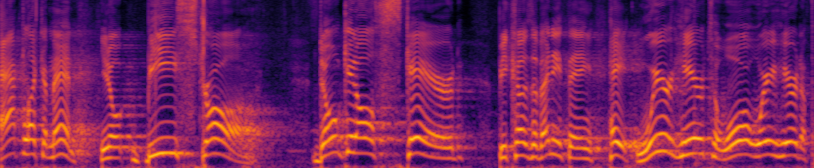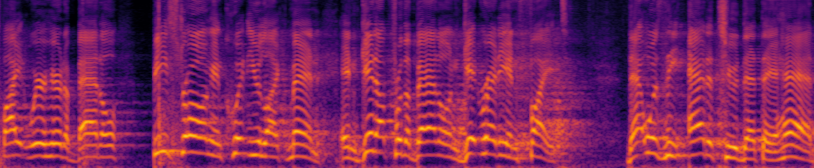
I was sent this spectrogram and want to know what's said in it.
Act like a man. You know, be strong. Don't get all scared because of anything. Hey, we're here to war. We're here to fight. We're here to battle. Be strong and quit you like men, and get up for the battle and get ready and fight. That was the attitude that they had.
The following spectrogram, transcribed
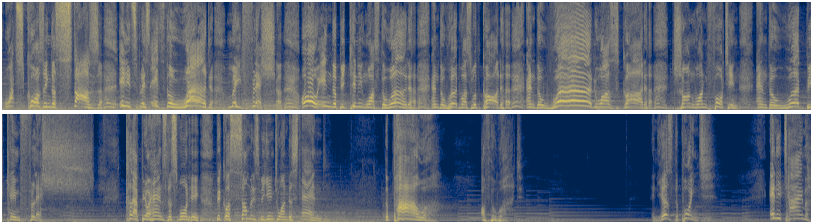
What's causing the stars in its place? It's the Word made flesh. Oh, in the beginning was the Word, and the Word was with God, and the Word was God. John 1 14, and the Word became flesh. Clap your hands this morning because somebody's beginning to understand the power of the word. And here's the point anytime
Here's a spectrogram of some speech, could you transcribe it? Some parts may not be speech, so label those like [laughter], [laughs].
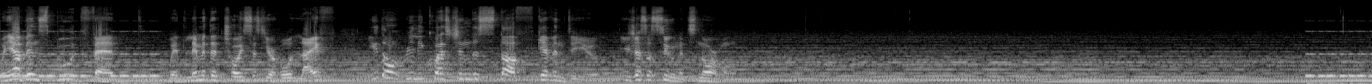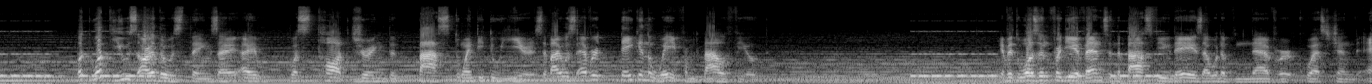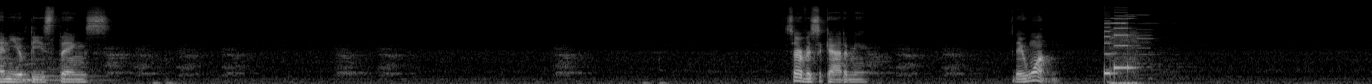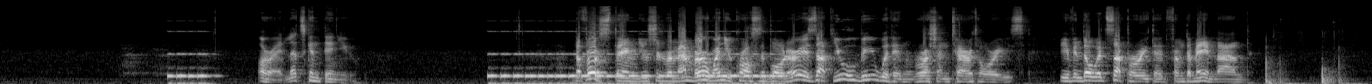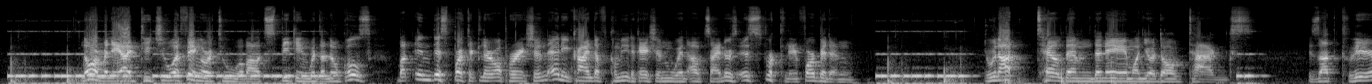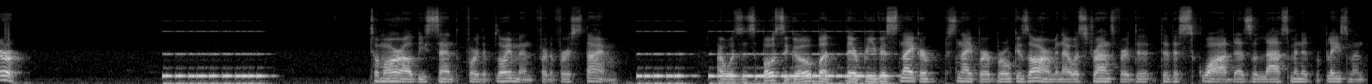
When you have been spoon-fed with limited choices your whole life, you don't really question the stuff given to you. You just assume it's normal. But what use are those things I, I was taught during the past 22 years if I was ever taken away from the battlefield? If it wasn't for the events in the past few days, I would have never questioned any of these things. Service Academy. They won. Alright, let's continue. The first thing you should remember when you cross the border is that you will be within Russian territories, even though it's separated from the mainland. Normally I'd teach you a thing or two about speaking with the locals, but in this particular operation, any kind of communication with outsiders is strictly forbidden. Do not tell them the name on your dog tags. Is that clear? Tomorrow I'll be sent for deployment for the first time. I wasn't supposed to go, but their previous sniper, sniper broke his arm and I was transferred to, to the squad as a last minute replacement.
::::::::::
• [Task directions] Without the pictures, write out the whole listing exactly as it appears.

• [Written answer]
I was sent this spectrogram and want to know what's said in it.
Act like a man. You know, be strong. Don't get all scared because of anything. Hey, we're here to war. We're here to fight. We're here to battle. Be strong and quit you like men, and get up for the battle and get ready and fight. That was the attitude that they had.
The following spectrogram, transcribed
What's causing the stars in its place? It's the Word made flesh. Oh, in the beginning was the Word, and the Word was with God, and the Word was God. John 1 14, and the Word became flesh. Clap your hands this morning because somebody's beginning to understand the power of the word. And here's the point anytime
Here's a spectrogram of some speech, could you transcribe it? Some parts may not be speech, so label those like [laughter], [laughs].
When you have been spoon-fed with limited choices your whole life, you don't really question the stuff given to you. You just assume it's normal. But what use are those things I, I was taught during the past 22 years if I was ever taken away from the battlefield? If it wasn't for the events in the past few days, I would have never questioned any of these things. Service Academy. They won. Alright, let's continue. The first thing you should remember when you cross the border is that you will be within Russian territories, even though it's separated from the mainland. Normally I'd teach you a thing or two about speaking with the locals, but in this particular operation, any kind of communication with outsiders is strictly forbidden. Do not tell them the name on your dog tags. Is that clear? Tomorrow I'll be sent for deployment for the first time. I wasn't supposed to go, but their previous sniper, sniper broke his arm and I was transferred to, to the squad as a last minute replacement.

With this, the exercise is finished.